By: Allison Kurtz – Staff Writer
Stained glass is a familiar concept to most of us. We’ve seen it in churches, chapels and buildings in passing. While most would consider it a beautiful piece of art in itself, University of Dayton faculty and students took it one step further by reclaiming stained glass as new art pieces.
This isn’t just any stained glass, either. It’s the stained glass from our very own Chapel of the Immaculate Conception. Using additional materials like wood, gold leaf, photography, steel, wire, Plexiglas and hand-felted wood; students and instructors preserved the history of this glass and continued its legacy.
“There is a memory that goes with glass, and the artist had to give it new life while maintaining the memory,” Allison Parrish, senior fine arts major and studio technician, said.
It all started about a year ago, when Assistant Professor of Art Education Darden Bradshaw, Ph.D., proposed a course designed around the reuse of the remodeled chapel stained glass. Bradshaw, along with Geno Luketic, co-instructor and co-curator; Sandra Yocum, Th.D., religious studies associate professor; and Parrish began working through the summer into the beginning of this spring semester to curate “Living Glass: Sustaining Memory Through Light.”
While brainstorming ways to design a course around the reuse of the sacred glass, the idea of connecting the glass to its Marianist identity came to light. Reaching out to Yocum for assistance, instructors and students collaborated to create it.
“Every pane was handled by myself or Geno or Dr. Bradshaw,” Parrish said. “I got to see the windows and all the different colors from start to finish.”
The windows, starting as full panes, are now pieces of all colors and shapes incorporated with different materials to create completely new and unique pieces.
The course was offered to students of all majors the fall of 2015. While the class was full of art majors, Parrish said, “It was a unique experience because there were people from all different fields and ages,” something that doesn’t typically happen in the department’s art projects.
Each artist read “Characteristics of Marianist Universities,” described in its preface as “a short text explaining the elements of Marianist educational philosophy and spirit.” This was to give each artist a background to connect the art to Marianist values.
At the gallery opening Thursday, March 3, Bradshaw explained the course was primarily about “Marianist identity and what it means to be on this campus.” When the students had the opportunity to share something about their art, senior Monica Rourke said, “There was a rich history I was honored to use.”
The rich history includes Herman Verbinnen, the original creator of the stained glass windows, as well as their place at UD. At the end of the gallery introduction, Bradshaw said the main purpose “was to create visual form to something we all feel but can’t always articulate.” This is shown in each artist’s interpretation of Marianist values and use of the stained glass.
“This art show, I think, is one of the most connected to the campus as a whole,” Parrish said. “It covers a lot of branches connecting Marianist with art.”

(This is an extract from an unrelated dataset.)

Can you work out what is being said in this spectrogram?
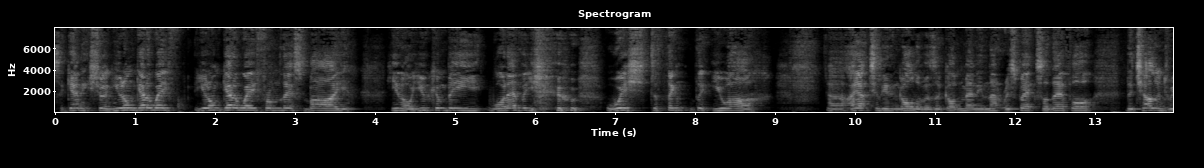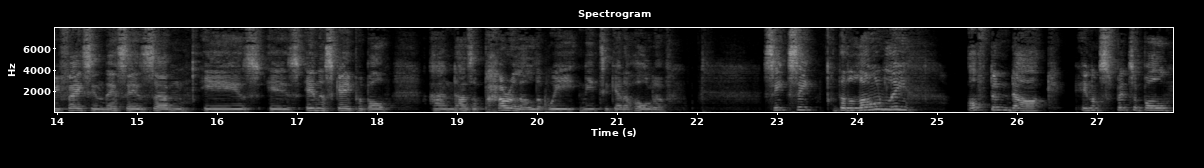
so again, it's showing you don't get away. You don't get away from this by you know, you can be whatever you wish to think that you are. Uh, I actually think all of us are God men in that respect. So therefore, the challenge we face in this is um, is is inescapable and has a parallel that we need to get a hold of. See, see, the lonely, often dark, inhospitable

The show will be displayed in Fitz Hall Gallery 249 until March 17. It will then be displayed in Roesch Library from April 3 to July 20, with another opening reception on Thursday April 7, 4:30-6:30 p.m.
“Living Glass: Sustaining Memory Through Light” will be on display in Fitz Hall until March 17. The above photographs were taken during the show’s opening on Thursday, March 3. (Bottom right) Assistant Professor of Art Education Darden Bradshaw, Ph.D. Chris Santucci/Multimedia Editor